 [ah-ser´tiv-ness]
a form of behavior characterized by a confident declaration or affirmation of a statement without need of proof. To assert oneself is to affirm one's rights or position withouteither aggressively transgressing the rights of another (assuming a position of dominance) or submissively permitting another to ignore or deny one's rights or rightful position.
assertiveness training instruction and practice in techniques for dealing with interpersonal conflicts and threatening situations in an assertive manner, avoiding the extremes of aggressive and submissive behavior.
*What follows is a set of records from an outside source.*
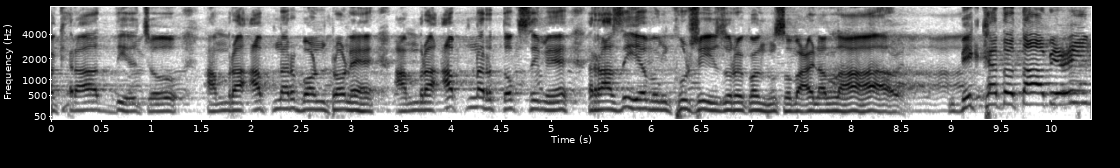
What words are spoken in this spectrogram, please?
আখেরাত দিয়েছ। আমরা আপনার বন্টনে, আমরা আপনার তকসিমে রাজি এবং খুশি। জোরে কনসবাইল আল্লাহ বিখ্যাত তাবিঈন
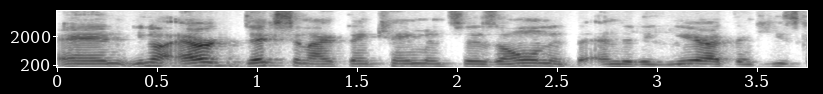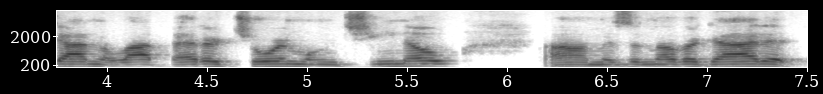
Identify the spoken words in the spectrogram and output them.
And you know, Eric Dixon, I think came into his own at the end of the year. I think he's gotten a lot better. Jordan Longino um, is another guy that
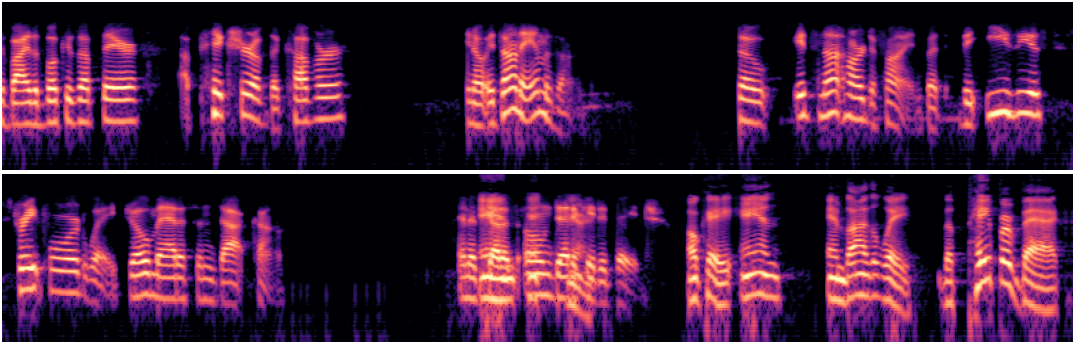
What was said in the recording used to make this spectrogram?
to buy the book is up there, a picture of the cover. You know, it's on Amazon. So it's not hard to find, but the easiest, straightforward way, joemadison.com. And it's And- got its own and- dedicated page. Okay, and and by the way, the paperback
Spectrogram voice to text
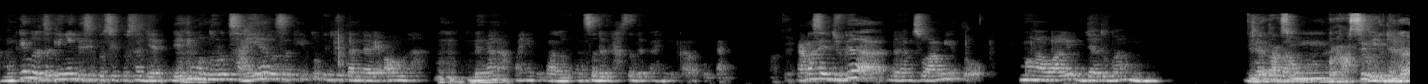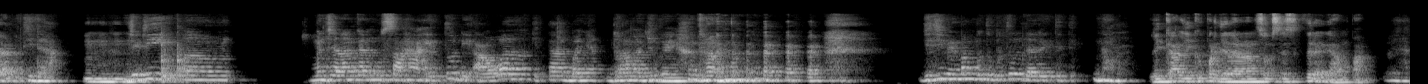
mungkin rezekinya di situ-situ saja. Jadi menurut saya rezeki itu kejutan dari Allah Mhm. dengan apa yang kita lakukan sedekah-sedekah yang kita lakukan. Karena saya juga dengan suami itu mengawali jatuh bangun. Tidak Jatuh langsung berhasil bangun. gitu tidak kan? tidak Mhm. jadi em, menjalankan usaha itu di awal kita banyak drama juga ya drama. Jadi memang betul-betul dari titik nol. Lika-liku perjalanan sukses itu tidak gampang. Benar.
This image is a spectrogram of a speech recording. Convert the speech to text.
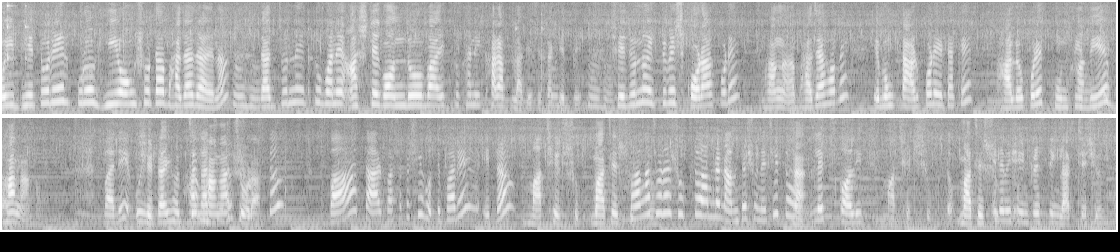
ওই ভেতরের পুরো ঘি অংশটা ভাজা যায় না যার জন্য একটু মানে আষ্টে গন্ধ বা একটুখানি খারাপ লাগে সেটা খেতে। সেজন্য একটু বেশ কড়া করে ভাঙা ভাজা হবে এবং তারপরে এটাকে ভালো করে খুন্তি দিয়ে ভাঙা হবে। মানে ওই সেটাই হচ্ছে ভাঙা চোড়া শুক্তো বা তার পাশাপাশি হতে পারে এটা মাছের শুক্তো মাছের। ভাঙাচোরা শুক্তো আমরা নামটা শুনেছি তো হ্যাঁ। লেটস কল ইট মাছের শুক্তো মাছের এটা শুক্তো বেশি ইন্টারেস্টিং লাগছে শুনতে।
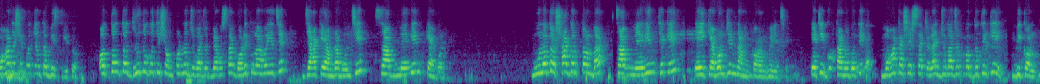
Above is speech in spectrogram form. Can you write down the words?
মহাদেশে পর্যন্ত বিস্তৃত। অত্যন্ত দ্রুতগতি সম্পন্ন যোগাযোগ ব্যবস্থা গড়ে তোলা হয়েছে, যাকে আমরা বলছি সাবমেরিন কেবল মূলত সাগরতল বা সাবমেরিন থেকে এই কেবলটির নামকরণ হয়েছে। এটি গতানুগতিক মহাকাশের স্যাটেলাইট যোগাযোগ পদ্ধতির কি বিকল্প?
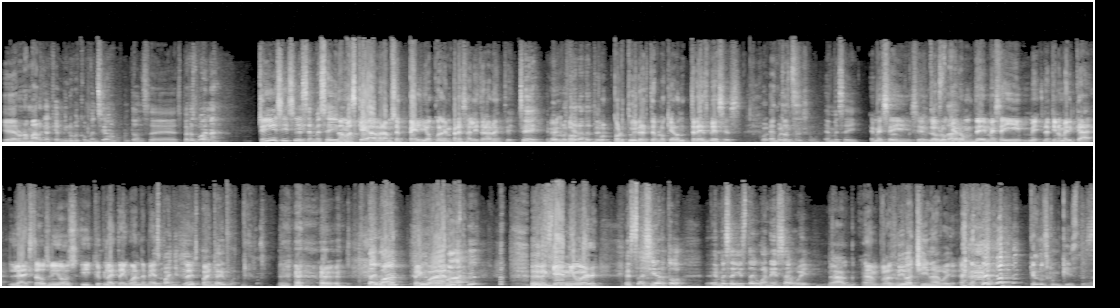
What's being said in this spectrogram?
Que era una marca que a mí no me convenció. Entonces. Pero es buena. Sí, sí, sí. Es MSI. Nada más que Abraham se peleó con la empresa, literalmente. Sí, me bloquearon por, de Twitter. Por, por, Twitter, te bloquearon tres veces. ¿Cuál, Entonces, cuál MSI. MSI, sí, lo bloquearon de MSI Latinoamérica, la de Estados Unidos y creo que la de Taiwán también. España. La de España. Taiwán. Taiwán. Taiwán. Get anywhere. Está cierto. MSI es taiwanesa, güey. Ah, ah, pues, Viva China, güey. Que los conquistan.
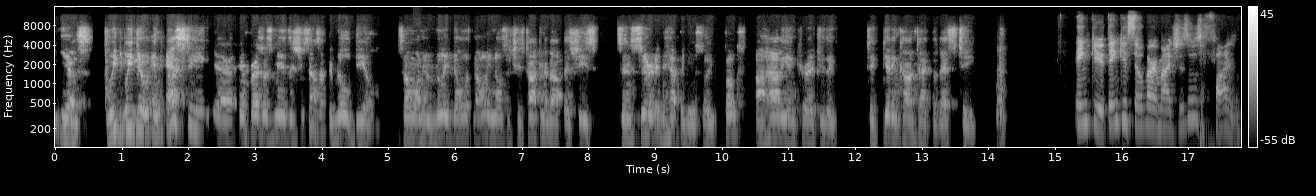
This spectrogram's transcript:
Yes, we, we do. And Esty uh, impresses me that she sounds like the real deal. Someone who really knows, not only knows what she's talking about, but she's sincere in helping you. So, folks, I highly encourage you to, to get in contact with Esti. Thank you. Thank you so very much. This was fun.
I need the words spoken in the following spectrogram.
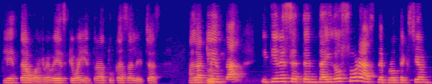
clienta o al revés, que vaya a entrar a tu casa, le echas a la clienta y tiene 72 horas de protección,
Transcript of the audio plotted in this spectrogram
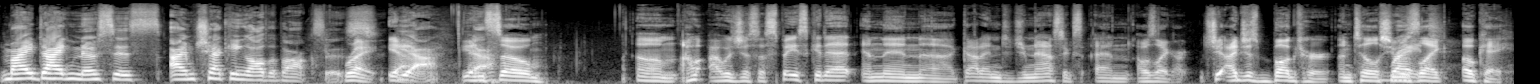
my diagnosis. I'm checking all the boxes. Right. Yeah. Yeah. Yeah. And so, um, I, I was just a space cadet, and then uh, got into gymnastics, and I was like, I just bugged her until she Right. was like, okay,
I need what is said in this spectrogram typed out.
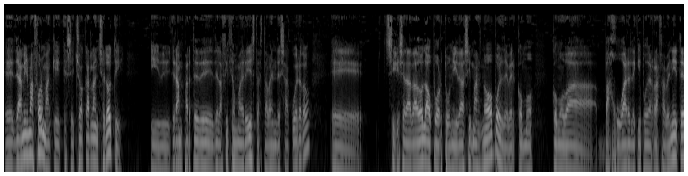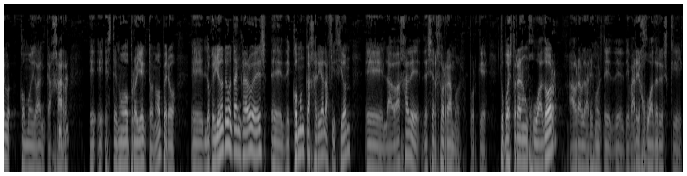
de la misma forma que, se echó a Carlo Ancelotti y gran parte de, la afición madridista estaba en desacuerdo, sí que se le ha dado la oportunidad, si más no, pues de ver cómo, cómo va, va a jugar el equipo de Rafa Benítez, cómo iba a encajar eh, eh, este nuevo proyecto, ¿no? Pero eh, lo que yo no tengo tan claro es de cómo encajaría la afición la baja de, Sergio Ramos, porque tú puedes traer a un jugador, ahora hablaremos de, varios jugadores que,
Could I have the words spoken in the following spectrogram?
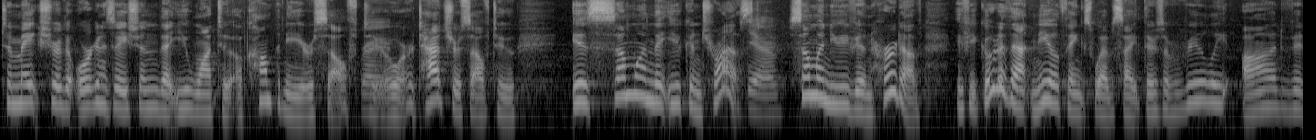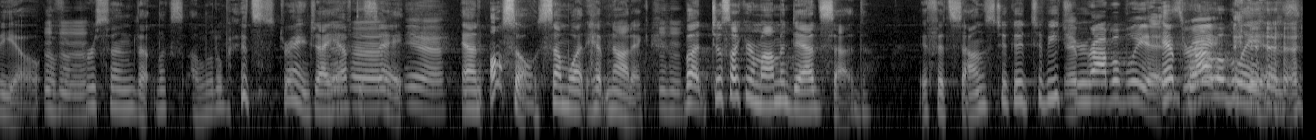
to make sure the organization that you want to accompany yourself to or attach yourself to is someone that you can trust, Yeah. someone you even heard of. If you go to that Neothink's website, there's a really odd video of Mm-hmm. a person that looks a little bit strange, I have to say. Uh-huh. yeah. And also somewhat hypnotic. Mm-hmm. But just like your mom and dad said, if it sounds too good to be true. It probably is. it right? probably is.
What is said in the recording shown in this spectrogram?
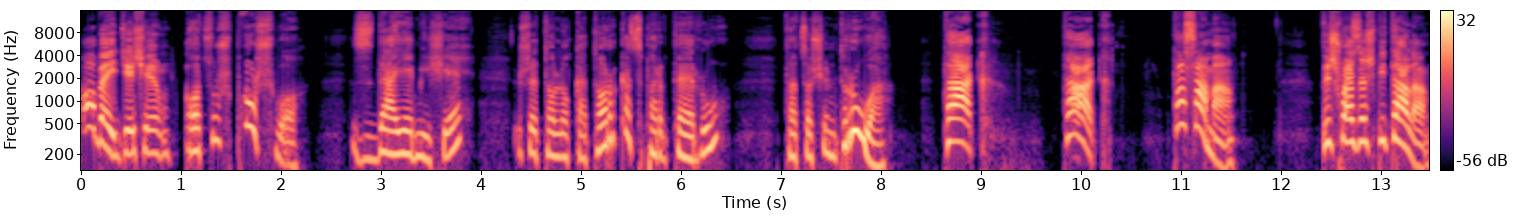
Obejdzie się. O cóż poszło? Zdaje mi się, że to lokatorka z parteru, ta co się truła. Tak, tak, ta sama. Wyszła ze szpitala.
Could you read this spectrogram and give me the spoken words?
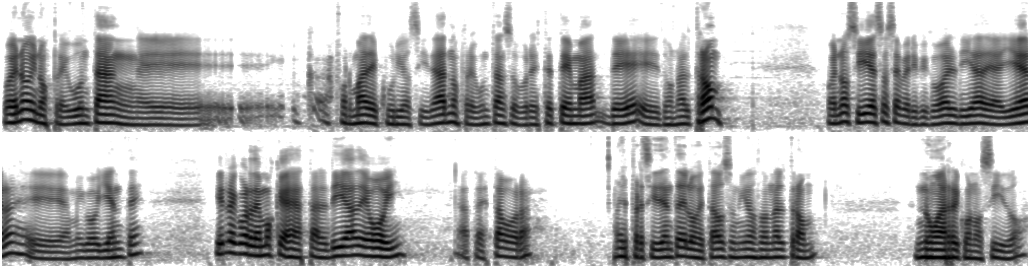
Bueno, y nos preguntan, eh, a forma de curiosidad, nos preguntan sobre este tema de eh, Donald Trump. Bueno, sí, eso se verificó el día de ayer, eh, amigo oyente. Y recordemos que hasta el día de hoy, hasta esta hora, el presidente de los Estados Unidos, Donald Trump, no ha reconocido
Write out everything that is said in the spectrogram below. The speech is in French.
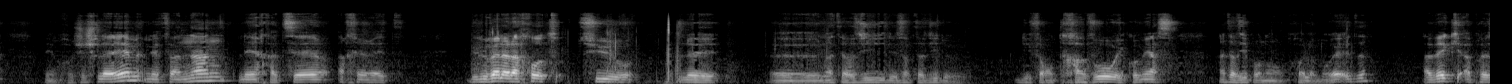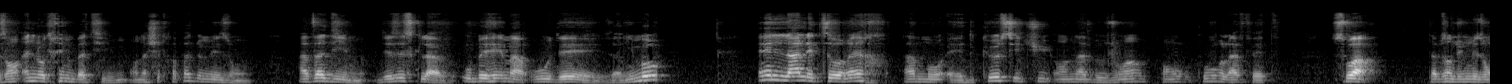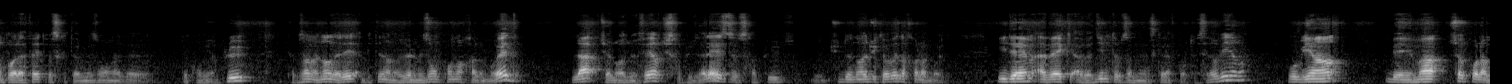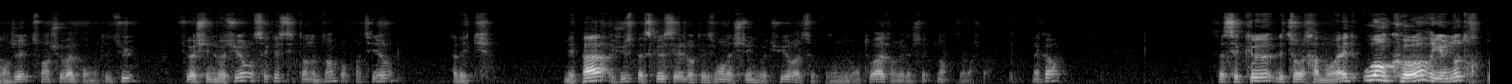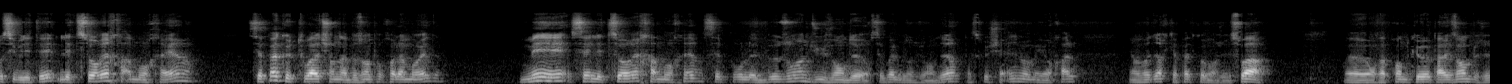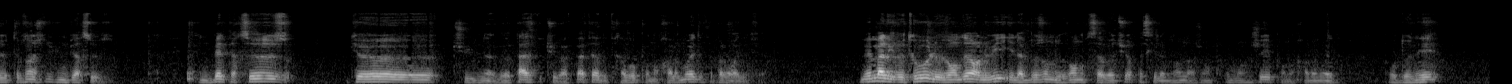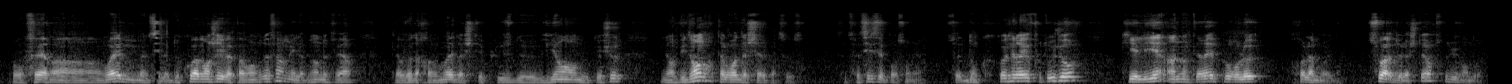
des nouvelles halachot sur les, euh, l'interdit, les interdits de différents travaux et commerces interdits pendant Chol Moed, avec à présent En Lokrim Batim, on n'achètera pas de maison, Avadim, des esclaves, ou Behema, ou des animaux, Ella à Moed, que si tu en as besoin pour la fête. Soit tu as besoin d'une maison pour la fête, parce que ta maison ne te convient plus, tu as besoin maintenant d'aller habiter dans la nouvelle maison pendant Moed. Là, tu as le droit de le faire, tu seras plus à l'aise, ce sera plus, tu donneras du kavod à Moed. Idem avec Avadim, tu as besoin d'un esclave pour te servir, ou bien Behema, soit pour la manger, soit un cheval pour monter dessus. Tu vas acheter une voiture, c'est que si tu en as besoin pour partir avec. Mais pas juste parce que c'est l'occasion d'acheter une voiture, elle se présente devant toi, tu as envie d'acheter. Non, ça marche pas. D'accord? Ça, c'est que les tzorech moed. Ou encore, il y a une autre possibilité, les tzorech mocher. C'est pas que toi, tu en as besoin pour la moed, mais c'est les tzorech mocher, c'est pour les besoins du vendeur. C'est quoi le besoin du vendeur? Parce que chez En Meyochal, il y a un vendeur qui n'a pas de quoi manger. Soit, euh, on va prendre que, par exemple, tu as besoin d'acheter une perceuse. Une belle perceuse que tu ne vas pas, tu vas pas faire de travaux pendant Moed, tu n'as pas le droit de le faire. Mais malgré tout, le vendeur, lui, il a besoin de vendre sa voiture parce qu'il a besoin d'argent pour manger Halloween, pour donner, pour faire un... Ouais, même s'il a de quoi manger, il va pas vendre de faim, mais il a besoin de faire, d'acheter plus de viande ou quelque chose. Il a envie de vendre, tu as le droit d'acheter la perceuse. Cette fois-ci, c'est pour son bien. Donc, quoi qu'il arrive, il faut toujours qu'il y ait un intérêt pour le Cholamoued. Soit de l'acheteur, soit du vendeur.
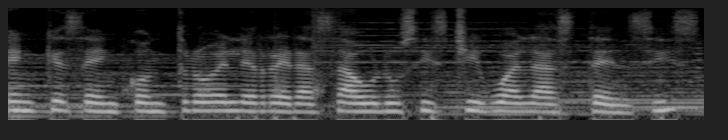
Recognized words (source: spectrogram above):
en que se encontró el Herrerasaurus ischigualastensis,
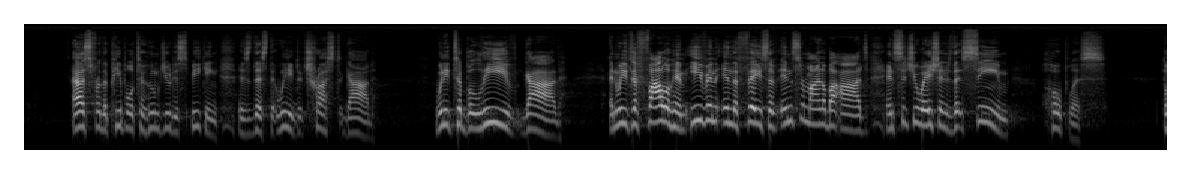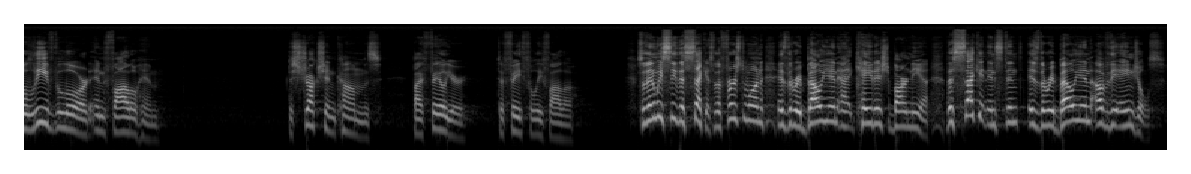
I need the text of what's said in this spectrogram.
as for the people to whom Jude is speaking, is this that we need to trust God. We need to believe God. And we need to follow him even in the face of insurmountable odds and situations that seem hopeless. Believe the Lord and follow him. Destruction comes by failure to faithfully follow. So then we see the second. So the first one is the rebellion at Kadesh Barnea. The second instant is the rebellion of the angels.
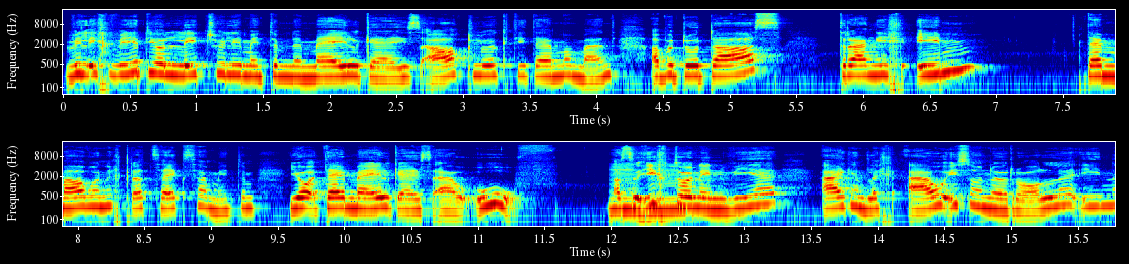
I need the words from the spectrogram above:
Weil ich werde ja literally mit einem Male Gaze angeschaut in dem Moment. Aber durch das dränge ich ihm, dem Mann, wo ich gerade Sex habe mit ihm, ja, den Male Gaze auch auf. Also mhm. ich tue ihn wie eigentlich auch in so eine Rolle rein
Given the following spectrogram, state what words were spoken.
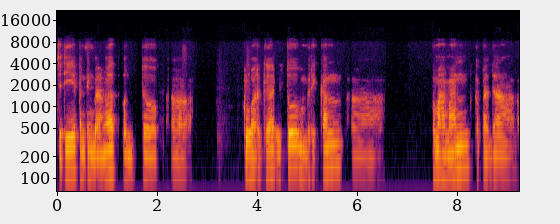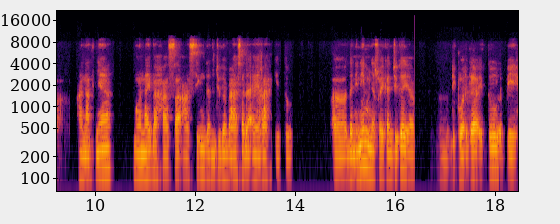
Jadi penting banget untuk uh, keluarga itu memberikan uh, pemahaman kepada anaknya mengenai bahasa asing dan juga bahasa daerah gitu. Uh, dan ini menyesuaikan juga ya di keluarga itu lebih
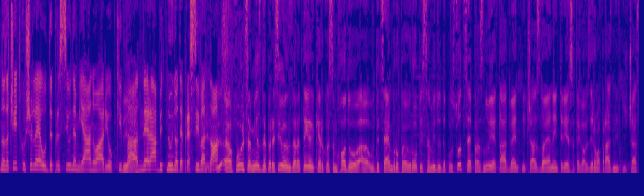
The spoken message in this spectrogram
na začetku šele v depresivnem januarju, ki pa Ja. ne rabi biti nujno depresiven. No? Eh, Ful sem jaz depresiven zaradi tega, ker ko sem hodil eh, v decembru po Evropi, sem videl, da povsod se praznuje ta adventni čas do 31. oziroma praznični čas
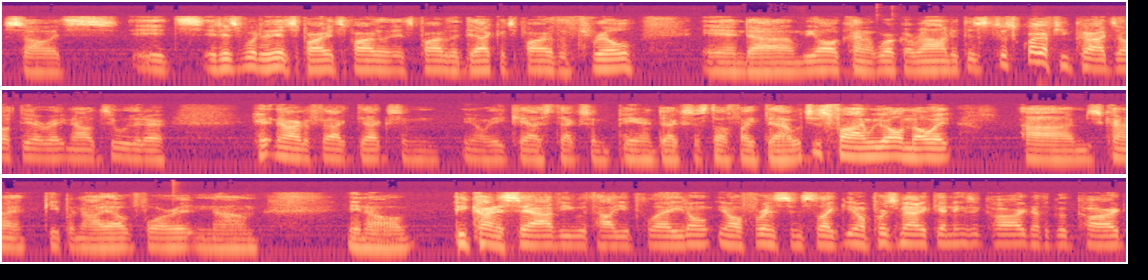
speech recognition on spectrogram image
so it's it's it is what it is. It's part it's part of it's part of the deck. It's part of the thrill, and um, we all kind of work around it. There's just quite a few cards out there right now too that are hitting artifact decks and you know a cast decks and painted decks and stuff like that, which is fine. We all know it. Um, just kind of keep an eye out for it, and um, you know, be kind of savvy with how you play. You don't, you know, for instance, like you know, prismatic endings a card, another good card.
Such training has as its goals enabling the learner to express personal feelings freely, speak up for his or her rights, communicate disagreement effectively, accept compliments comfortably, persist in expressing a legitimate complaint, and negotiate mutually satisfying solutions to interpersonal situations in which there is some type of conflict.

assertiveness

/as·ser·tive·ness/ (ah-ser´tiv-nes) the quality or state of bold or confident self-expression, neither aggressive nor submissive.

assertiveness

[əsur′tivnes]
behavior directed toward claiming one's rights without denying those of others.
References in periodicals archive ?
The participants' general characteristics, communication apprehension, assertiveness, nursing clinical self-efficacy, and the level of educational satisfaction were measured by the actual numbers, as well as the percentages, means, and standard deviations.
Therefore, it seems plausible that expectations about being able to regulate negative moods would be associated with less social anxiety and with the impact of social anxiety on assertiveness.
In relation to the measurement of the assertiveness variable, the study used the Assertiveness Questionnaire (AQ) by Lazarus and Folkman, (20) which contains 20 statements.
Effective assertiveness is recognizing your needs or boundaries and then ensuring they are met or respected by changing your behavior, not attempting to change someone else's.
Greene and Navarro (1998) consider that assertiveness is specific to each situation.
2--For measuring assertiveness of persons studied, Cooper Smith self esteem questionnaire was used.
Japan's concerns about security stem chiefly from China's maritime assertiveness and North Korea's missile and nuclear development programs.
In the framework of the social skills construct, assertiveness is defined as interpersonal behavior that allows the direct expression of one's feelings, without cognitive distortions or anxiety, combining verbal and nonverbal components, and the defense of one's rights, while respecting those of others (Ames & Flynn, 2007; Caso & Hernandez, 2007; Dietz, Jennings & Abrew, 2005; GoldbergLillehoj; Harman, Hansen, Cochran, & Lindsey, 2005; Monjas & Gonzalez, 2000; Riso, 1988; Swanson, 2007; Trianes, Blanca, Garcia, Munoz, & Fernandez, 2007; Turner, 1992).
Social skills include: interpersonal behaviors needed to make and keep friends, such as joining in and giving compliments; peer-related social skills valued by classmates, such as sharing and working cooperatively; teacher-pleasing social skills related to academic success, such as listening and following directions; self-related behaviors, such as following through and dealing with stress; communication skills, such as attending to the speaker; and assertiveness skills.
DURING his second Iraq Inquiry appearance, the former Prime Minister whose autobiography was outsold by that of a fictional meerkat, was looking every bit as self-righteous and condescendingly smug as before, with added assertiveness this time around.
Secretary of State Hillary Clinton left on Wednesday on a visit to Asia and the Pacific to strengthen ties with China&'s neighbors, which have become increasingly nervous surrounding Beijing&'s increasing assertiveness.
THE Downing Street contenders need to show assertiveness but not aggression tonight during tonight's live TV debate, according to speech and body language experts.